Migration expenses also depend largely on the reconfigurations needed for management and administration tools. Usually, in the public cloud, you need to configure identity management policies for access control. Sometimes, during cloud migration, you can simply reuse the on-premise tools for the purpose. But that can add to your cloud migration expenses migrating access control policies from on-premise to cloud needs considerable effort
• Orchestration expenses
If you plan to host your workloads on a container platform, you need to consider extra costs for that. It will again need considerable time and expenditure to set up the platform from scratch. And if you plan to collaborate with a managed services provider to orchestrate, you need to carefully understand their pricing plans before adding them to your migration costs.
• Hidden costs
Cloud migration involves countless tasks in between, which are often overlooked during the overall estimation process.

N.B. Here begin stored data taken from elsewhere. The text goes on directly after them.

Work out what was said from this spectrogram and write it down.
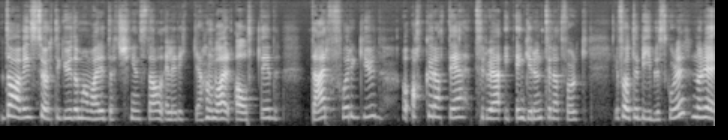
David søkte Gud om han var i dødsskyggens dal eller ikke. Han var alltid der for Gud. Og akkurat det tror jeg er en grunn til at folk i forhold til bibelskoler, når de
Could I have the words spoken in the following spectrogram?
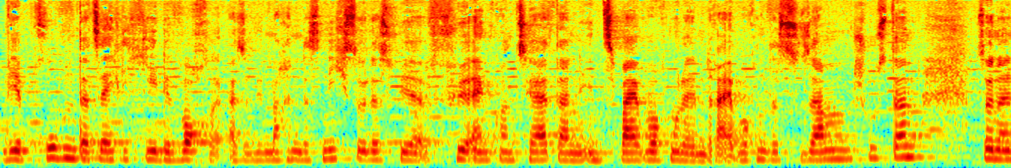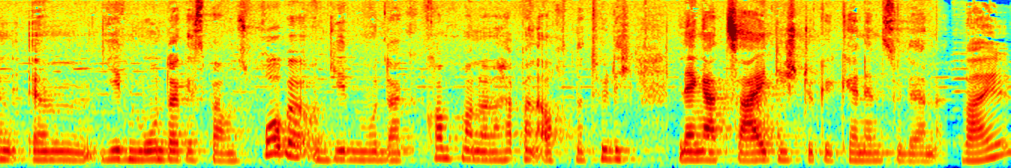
Wir proben tatsächlich jede Woche. Also wir machen das nicht so, dass wir für ein Konzert dann in zwei Wochen oder in drei Wochen das zusammenschustern, sondern ähm, jeden Montag ist bei uns Probe und jeden Montag kommt man und dann hat man auch natürlich länger Zeit, die Stücke kennenzulernen. Weil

Migrating humongous volumes of data to the cloud needs significant expenses for network services. Then costs for consulting expertise, backing up data for greater reliability, and labor charges must also be accounted for in your cost estimation plan. Cloud migration involves countless tasks in between, which are often overlooked during the overall estimation process. Migrating humongous volumes of data to the cloud needs significant expenses for network services. Then costs for consulting expertise, backing up data for greater reliability, and labor charges must also be accounted for in your cost estimation plan.
Once the cloud migration is complete, you need to decommission the existing on-premises infrastructure. If you had recently purchased expensive hardware, withdrawing it means shedding significant value. While this is not really a cost as such, the hefty investments made earlier will cease to deliver any more returns.
Moving to a hybrid cloud architecture, you might be able to repurpose a part of the existing on-premise setup. That way, you can minimize the overall value that you would have to write off while totally retiring on-premises equipment.